Chris Dames, a librarian at the Thomas Jefferson Library, was recently named dean of libraries at the University of Missouri–St. Louis. Once a UMSL student, Dames said he plans to focus on technology and the student experience. (Photo by Alicia Hottle-Sippy)

Once upon a time, library walls contained signs that read “Shhhhh!” Pretty soon, at least one library sign will read “Cappuccino.”

By the end of 2012, the Thomas Jefferson Library at the University of Missouri–St. Louis will sport a new cafe featuring Starbucks coffees, pastries, sandwiches and salads. And no one is happier about that than Christopher Dames, the new dean of libraries.
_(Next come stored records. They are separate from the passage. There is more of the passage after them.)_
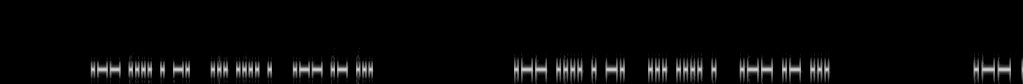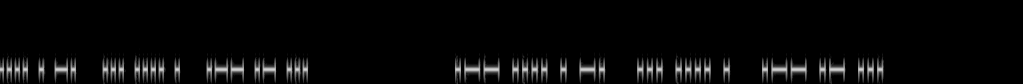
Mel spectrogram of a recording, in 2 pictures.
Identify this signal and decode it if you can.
Morse code, heard as a keyed tone, about 32 wpm, 700 Hz. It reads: WHEN SHE WAS WHEN SHE WAS WHEN SHE WAS WHEN SHE WAS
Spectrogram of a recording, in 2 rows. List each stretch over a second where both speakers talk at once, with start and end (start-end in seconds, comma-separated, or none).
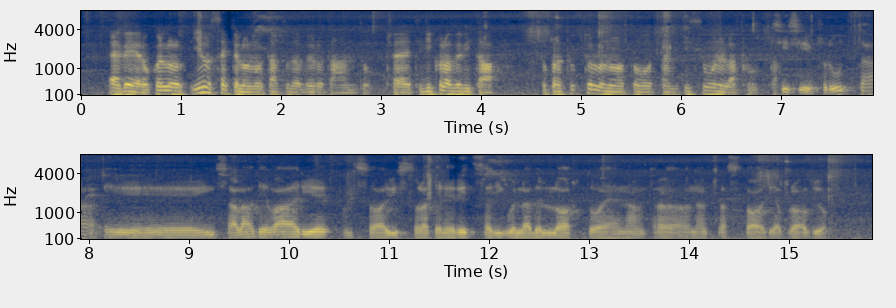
none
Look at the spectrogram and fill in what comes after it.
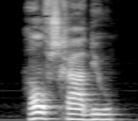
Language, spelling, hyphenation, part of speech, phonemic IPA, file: Dutch, halfschaduw, half‧scha‧duw, noun, /ˈɦɑlfˌsxaː.dyu̯/, Nl-halfschaduw.ogg
- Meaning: penumbra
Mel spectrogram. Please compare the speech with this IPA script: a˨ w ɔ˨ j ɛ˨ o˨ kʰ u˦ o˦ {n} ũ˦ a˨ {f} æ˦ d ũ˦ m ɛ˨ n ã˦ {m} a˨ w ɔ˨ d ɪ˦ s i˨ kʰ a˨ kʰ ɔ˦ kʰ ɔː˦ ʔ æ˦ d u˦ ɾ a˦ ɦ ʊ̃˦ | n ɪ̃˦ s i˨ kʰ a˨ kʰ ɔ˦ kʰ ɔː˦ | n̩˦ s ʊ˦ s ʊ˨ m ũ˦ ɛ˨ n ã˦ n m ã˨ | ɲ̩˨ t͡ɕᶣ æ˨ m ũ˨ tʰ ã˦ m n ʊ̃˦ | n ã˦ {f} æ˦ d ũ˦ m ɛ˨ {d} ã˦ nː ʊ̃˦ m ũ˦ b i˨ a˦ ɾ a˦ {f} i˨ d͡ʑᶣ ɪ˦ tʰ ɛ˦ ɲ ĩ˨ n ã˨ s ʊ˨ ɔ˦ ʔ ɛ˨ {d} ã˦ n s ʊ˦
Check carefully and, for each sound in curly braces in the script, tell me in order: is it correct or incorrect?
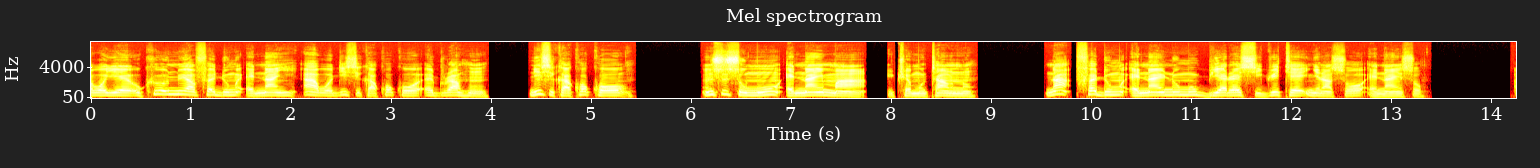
correct, correct, incorrect: n, correct, incorrect: n, incorrect: s, incorrect: n

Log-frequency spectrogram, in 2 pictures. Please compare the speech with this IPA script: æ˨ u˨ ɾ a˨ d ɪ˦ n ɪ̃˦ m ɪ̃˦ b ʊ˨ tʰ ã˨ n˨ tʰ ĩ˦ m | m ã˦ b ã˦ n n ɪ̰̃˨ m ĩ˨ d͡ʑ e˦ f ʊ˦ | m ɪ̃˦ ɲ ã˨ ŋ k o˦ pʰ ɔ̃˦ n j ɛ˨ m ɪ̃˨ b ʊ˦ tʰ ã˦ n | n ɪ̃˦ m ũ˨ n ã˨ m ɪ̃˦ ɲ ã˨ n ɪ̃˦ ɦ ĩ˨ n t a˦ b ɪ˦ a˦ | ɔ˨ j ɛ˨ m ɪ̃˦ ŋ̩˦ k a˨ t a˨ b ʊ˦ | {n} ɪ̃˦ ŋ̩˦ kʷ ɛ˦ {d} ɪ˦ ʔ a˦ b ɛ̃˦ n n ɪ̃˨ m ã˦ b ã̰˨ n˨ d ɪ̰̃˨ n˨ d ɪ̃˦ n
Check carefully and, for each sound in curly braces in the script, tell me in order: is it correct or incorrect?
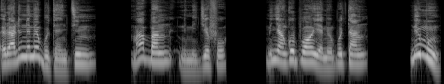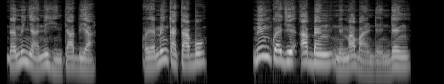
incorrect: m, incorrect: d͡ʑ

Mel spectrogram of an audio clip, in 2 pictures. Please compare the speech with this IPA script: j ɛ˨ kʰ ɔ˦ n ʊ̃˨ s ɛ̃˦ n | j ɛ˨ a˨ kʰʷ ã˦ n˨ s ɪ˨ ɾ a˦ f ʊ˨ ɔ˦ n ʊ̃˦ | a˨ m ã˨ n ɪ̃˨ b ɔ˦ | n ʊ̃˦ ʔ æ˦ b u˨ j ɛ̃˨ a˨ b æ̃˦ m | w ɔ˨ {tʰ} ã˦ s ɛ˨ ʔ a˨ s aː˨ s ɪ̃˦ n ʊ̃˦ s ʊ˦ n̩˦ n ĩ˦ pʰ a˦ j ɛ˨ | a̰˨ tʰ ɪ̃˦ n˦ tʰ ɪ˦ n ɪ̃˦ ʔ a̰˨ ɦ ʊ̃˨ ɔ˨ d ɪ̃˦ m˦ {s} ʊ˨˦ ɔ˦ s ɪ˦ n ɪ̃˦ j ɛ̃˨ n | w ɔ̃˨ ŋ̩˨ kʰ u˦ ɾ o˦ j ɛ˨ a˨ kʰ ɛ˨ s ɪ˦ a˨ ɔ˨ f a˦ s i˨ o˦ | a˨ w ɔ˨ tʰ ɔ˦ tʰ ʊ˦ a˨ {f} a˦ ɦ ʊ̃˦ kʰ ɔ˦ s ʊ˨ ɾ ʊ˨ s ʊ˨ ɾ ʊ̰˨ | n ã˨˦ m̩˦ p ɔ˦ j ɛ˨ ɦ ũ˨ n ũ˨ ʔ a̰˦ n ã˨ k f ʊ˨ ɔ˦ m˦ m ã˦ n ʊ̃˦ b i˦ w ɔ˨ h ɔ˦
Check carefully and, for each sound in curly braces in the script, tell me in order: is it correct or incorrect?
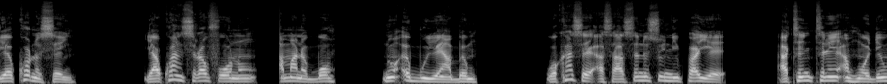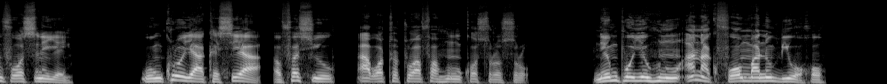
incorrect: kʰ, incorrect: f, correct

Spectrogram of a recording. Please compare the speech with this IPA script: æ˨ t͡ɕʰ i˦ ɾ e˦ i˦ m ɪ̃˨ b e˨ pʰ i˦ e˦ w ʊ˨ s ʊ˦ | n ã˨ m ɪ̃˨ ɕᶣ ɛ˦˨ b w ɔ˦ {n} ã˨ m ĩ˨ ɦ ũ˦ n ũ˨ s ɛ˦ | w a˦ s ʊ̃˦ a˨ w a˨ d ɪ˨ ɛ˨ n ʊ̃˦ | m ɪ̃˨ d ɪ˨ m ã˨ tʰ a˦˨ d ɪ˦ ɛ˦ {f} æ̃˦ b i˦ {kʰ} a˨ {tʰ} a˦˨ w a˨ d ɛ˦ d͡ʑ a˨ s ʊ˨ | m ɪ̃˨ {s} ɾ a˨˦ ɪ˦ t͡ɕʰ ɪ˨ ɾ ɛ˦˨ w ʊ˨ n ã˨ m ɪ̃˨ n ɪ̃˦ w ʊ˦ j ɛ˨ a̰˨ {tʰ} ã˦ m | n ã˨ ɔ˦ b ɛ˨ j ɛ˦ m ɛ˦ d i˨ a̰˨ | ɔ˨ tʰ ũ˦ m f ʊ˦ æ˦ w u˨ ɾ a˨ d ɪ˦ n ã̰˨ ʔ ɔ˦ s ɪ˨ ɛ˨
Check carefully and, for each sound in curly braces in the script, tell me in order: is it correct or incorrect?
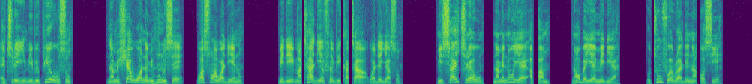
correct, correct, correct, correct, correct, incorrect: pʰ

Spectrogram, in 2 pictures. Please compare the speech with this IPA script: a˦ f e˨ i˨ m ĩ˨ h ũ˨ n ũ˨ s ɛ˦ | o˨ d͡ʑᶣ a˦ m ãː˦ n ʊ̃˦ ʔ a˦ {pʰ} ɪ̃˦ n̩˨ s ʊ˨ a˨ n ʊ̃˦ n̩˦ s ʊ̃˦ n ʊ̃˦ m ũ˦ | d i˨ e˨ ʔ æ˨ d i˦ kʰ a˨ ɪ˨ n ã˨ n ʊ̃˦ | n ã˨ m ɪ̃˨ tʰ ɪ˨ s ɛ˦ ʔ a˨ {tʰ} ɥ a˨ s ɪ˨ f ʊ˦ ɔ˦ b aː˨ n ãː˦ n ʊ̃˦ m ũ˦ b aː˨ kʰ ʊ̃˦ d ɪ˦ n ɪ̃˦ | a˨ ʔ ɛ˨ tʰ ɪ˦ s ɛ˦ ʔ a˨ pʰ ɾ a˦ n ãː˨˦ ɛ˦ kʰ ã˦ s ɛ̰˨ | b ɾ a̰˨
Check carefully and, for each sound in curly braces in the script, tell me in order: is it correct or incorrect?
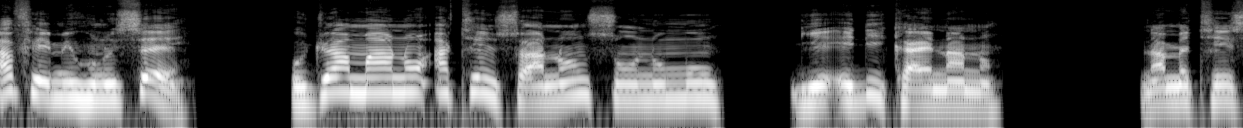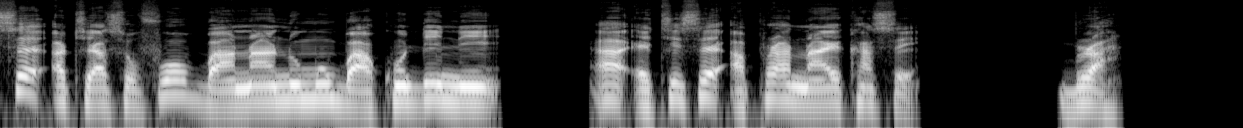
incorrect: tʰ, correct

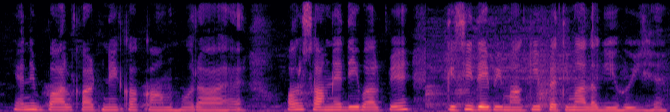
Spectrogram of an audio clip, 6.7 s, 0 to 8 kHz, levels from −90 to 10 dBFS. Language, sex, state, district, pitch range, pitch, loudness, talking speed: Hindi, female, Chhattisgarh, Korba, 180-205 Hz, 195 Hz, -31 LUFS, 180 wpm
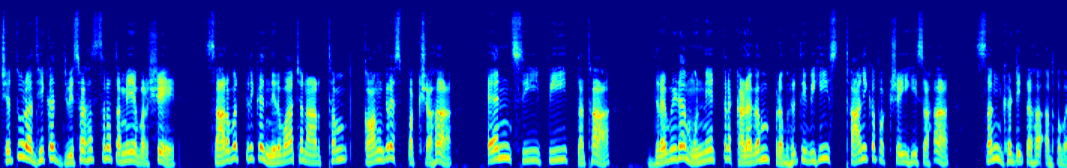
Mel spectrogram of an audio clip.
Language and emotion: Sanskrit, neutral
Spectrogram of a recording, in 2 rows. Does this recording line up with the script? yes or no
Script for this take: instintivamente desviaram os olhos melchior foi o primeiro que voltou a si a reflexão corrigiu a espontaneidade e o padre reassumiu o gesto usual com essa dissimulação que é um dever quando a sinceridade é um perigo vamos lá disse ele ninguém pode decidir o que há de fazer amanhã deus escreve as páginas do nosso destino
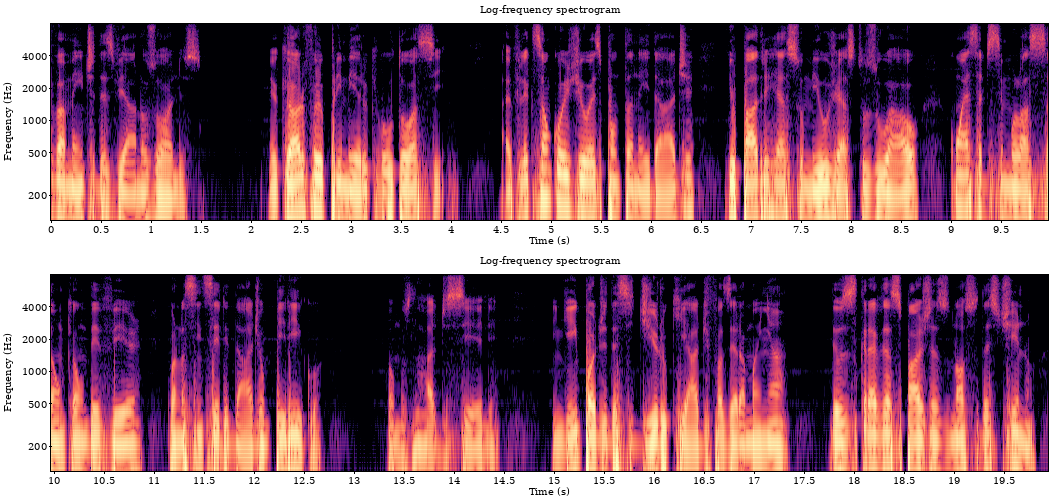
yes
“We are improving the library’s physical space and one of those improvements is a café on the main floor,” Dames said. “Right now you can’t eat in the library. You can drink, but not near any computers. And students don’t want to have to get up and leave when they’re studying.”

Dames started work as a UMSL librarian in 1998, but he had been a familiar face at the library for nearly a decade. He arrived at UMSL in 1988 as an undergraduate student majoring in physics. He went on to earn a master’s degree and was well on his way to completing his doctorate in physics when he changed course. He earned a degree in library science from Kent State University in Ohio and returned to St. Louis. He has served as interim dean since the death of Amy Arnott in 2008.

Dames talks a lot about the student experience and improving the library’s technological abilities to keep up with them.

“We’re making sure every nook and cranny in the library is wireless. No more dead spots,” he said.

Two new KIC Bookeye overhead scanners are being installed and will be free for students. And what were once individual study rooms are now being converted to larger rooms for group study and projects, a trend seen in most universities.

Also on order is a new service that combines the libraries’ catalogs and databases into one search box, something like Google.

“If you’re doing serious research, then you need an academic website,” he said. “Summon, the new service, should help both faculty and students.”

According to its Website, Summon will open up the full breadth of content found in library collections from books and videos to e-resources.

Dames admits his high school reading habit of a book a day has slowed. He calls himself a “tech guy” and can provide computer support and programming to his colleagues. As a librarian he welcomes the change in how we access information. He owns both a Kindle Fire and an iPad that he uses mostly for their dictionaries.

“But I have to tell you, books are not going away,” he said. “We still need them.”

Maureen Zegel

Maureen Zegel